Religare Technova Limited directly works with SMEs to help them compete effectively. “We are offering the SaaS model tailoring solutions specific to this sector, which will enable them to reap the benefits of technology without upfront capital investment,” says Sanjay Padode. “We offer SaaS services in the areas of CRM, ERP, financial services, and healthcare to this sector.”
Top SMB Technologies
SMBs require advanced technologies, cost-effective, reliable and secure IT networks that would enable them to achieve their business plans and goals. They also need products that are easy to adopt and maintain. “Many SMBs today are opting for integrated security appliances that combine a host of functions such as anti-virus, firewall, VPN, content filtering, IDS/IPS in addition to providing network monitoring tools. As these SMBs whet their appetite, the demand for video, conferencing, IP telephony, Wi-fi and other technology will surge,” says Sudha Jagadish.
Technology is now an integral part of every business strategy and this is true for the Small and Medium Enterprise segment as well. The power and reach of technology has impacted businesses across all sectors and segments. The SME segment has been facing the brunt of this impact as technology has helped the larger organizations in penetrating their blue oceans which earlier were protected by entry barriers such as geographical location, local distribution capabilities and access to lower cost of labour.
The UTM has emerged as a choice technology to be invested for SMEs as corroborated by leading analysts and research groups across the industry. According to Frost & Sullivan, the concept of UTM is witnessing growing appeal due to two primary factors: reduction of total cost of ownership (TCO) and reduced complexity. “There are enough reasons to believe that businesses of all sizes are trying to replace legacy or outdated point security solutions such as anti-malware gateways, routers and firewalls with unified UTM solutions. The reasons for this are the possibility to have one single source of support, one device to worry about and truly unified controls in every security aspect of the organization,” says Tushar Sighat.
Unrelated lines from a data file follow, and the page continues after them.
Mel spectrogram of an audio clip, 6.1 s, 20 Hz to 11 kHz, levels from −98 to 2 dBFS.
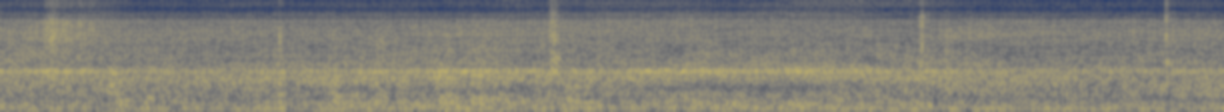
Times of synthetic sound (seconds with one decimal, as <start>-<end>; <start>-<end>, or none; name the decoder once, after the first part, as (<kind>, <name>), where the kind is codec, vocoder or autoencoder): none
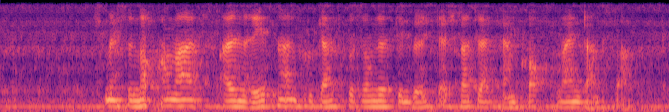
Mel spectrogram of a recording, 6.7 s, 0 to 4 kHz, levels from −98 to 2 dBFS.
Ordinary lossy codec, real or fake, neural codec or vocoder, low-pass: none; fake; codec, 16 kHz, 4 kbps, FunCodec, trained on Chinese and English, 50 frames a second; 3.6 kHz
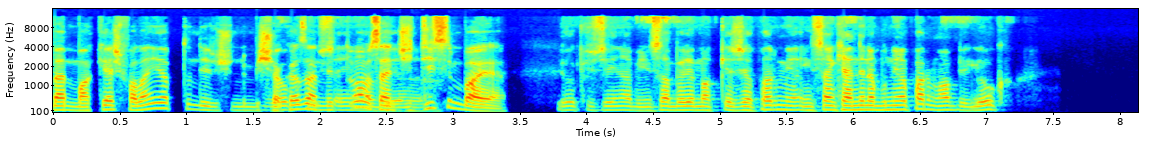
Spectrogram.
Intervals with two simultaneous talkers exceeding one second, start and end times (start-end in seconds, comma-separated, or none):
1.5-3.0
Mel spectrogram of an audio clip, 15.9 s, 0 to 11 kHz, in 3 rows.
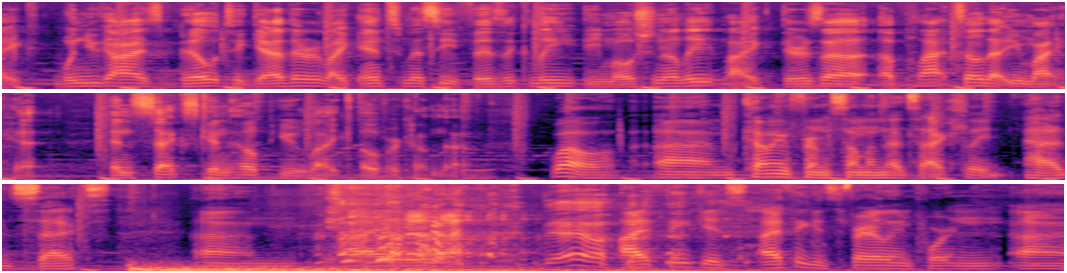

Mr N. Jariam of HughesNet Broadband Services feels that storage and security are the areas where SMBs will be more inclined to invest. “Reliable connectivity is the starting point. Without this component, all other aspects can fail,” says N. Jairam.
According to Ramprasad Lakshminarayan, telecommunication and computing services like printers and printing supplies, PCs and servers are the two broad categories that will receive significant investment by SMBs.
Sudha Jagadish of Dax Networks lists the following technologies where the SMEs are likely to invest:
· Integrated security
· Unified communications
· Infrastructure management
It can be said with certainty that SMEs are rapidly adopting technology previously reserved for enterprises to grow their businesses. Though SMBs are being deterred by economic slowdown, in India they are comparatively on a good wicket.